- Diet: Herbivore
- Size: About 2.5m high at the shoulder.
- Protection status: Extinct
|Latin name:||Embolotherium andrewsi|
|Meaning:||Brontothere = "Thunder Beast" Embolotherium = "Battering Ram Beast"|
|Animal Type:||Mammal - brontothere|
|Dietary Type:||Herbivorous - Tree branches, shrubs and soft vegetation|
|Closest Living Relative:||Rhinos, tapirs and horses|
|Size:||About 2.5m high at the shoulder|
The brontotheres were common and widespread around 40 million years ago, when warm forests were opening into drier plains. They are related to the chalicotheres, rhinos, tapirs and horses and adapted well to the new open conditions, browsing in huge herds across Asia and America where their fossil bones are found in large numbers.

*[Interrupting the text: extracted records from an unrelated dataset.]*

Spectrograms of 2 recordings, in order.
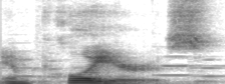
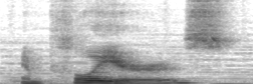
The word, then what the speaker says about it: employers: So really the only big difference between word number one, employees, and employers is the vowel sound. So let's take a look at number one, employees. Is that a long sound or a short sound at the end? Employees. That's very long, very hard sound. Employees. What about number two, employers? Employers. It's still long because you have ears, the Y.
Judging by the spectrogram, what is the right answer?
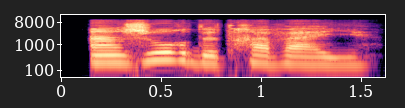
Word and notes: un jour de travail: frances

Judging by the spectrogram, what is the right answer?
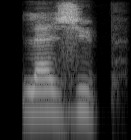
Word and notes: la jupe: French

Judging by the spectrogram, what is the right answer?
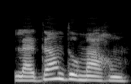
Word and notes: la dinde aux marrons: frances

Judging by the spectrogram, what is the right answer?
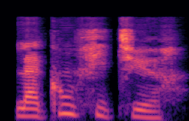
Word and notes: la confiture: frances

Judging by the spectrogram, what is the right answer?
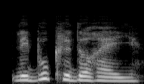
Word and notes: les boucles doreilles: frances

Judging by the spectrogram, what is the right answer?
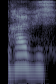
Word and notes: ravi: frances

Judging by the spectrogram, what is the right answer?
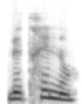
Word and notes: le traineau: frances

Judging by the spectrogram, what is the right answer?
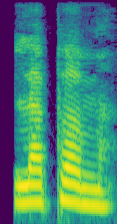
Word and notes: la pomme: frances

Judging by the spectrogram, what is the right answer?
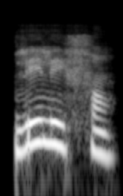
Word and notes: l'elephant: frances

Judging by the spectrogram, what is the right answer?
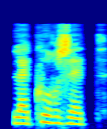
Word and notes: la courgette: frances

The brontotheres, such as Embolotherium, lived in huge herd on the plains of Mongolia at the eastern end of the Tethys Sea between Eurasia and Africa. In Wyoming, brontothere fossils are found in huge numbers showing that they were equally common on the other side of the land-bridge between Eurasia and North America.

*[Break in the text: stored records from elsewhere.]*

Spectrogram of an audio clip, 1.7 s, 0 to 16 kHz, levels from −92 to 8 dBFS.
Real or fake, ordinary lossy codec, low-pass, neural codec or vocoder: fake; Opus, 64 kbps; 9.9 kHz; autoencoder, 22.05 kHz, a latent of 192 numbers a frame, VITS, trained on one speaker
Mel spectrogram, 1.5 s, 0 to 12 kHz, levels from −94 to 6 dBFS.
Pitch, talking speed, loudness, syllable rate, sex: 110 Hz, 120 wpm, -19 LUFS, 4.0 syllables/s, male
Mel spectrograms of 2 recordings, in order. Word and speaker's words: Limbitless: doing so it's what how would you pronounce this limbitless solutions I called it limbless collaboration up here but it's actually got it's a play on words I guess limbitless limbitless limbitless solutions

The fossils of Embolotherium show that they had bony growths on the ends of their noses. These weren't like horns, which are made of keratin (the substance that hair and fingernails are made of). The nose bones had actually grown into these bizarre, hollow structures, which were presumably covered with skin like the rest of the head. This means that they were not strong like a rhino's horn, and would have shattered painfully if used as a ram (despite 'Embolotherium' meaning 'battering ram beast').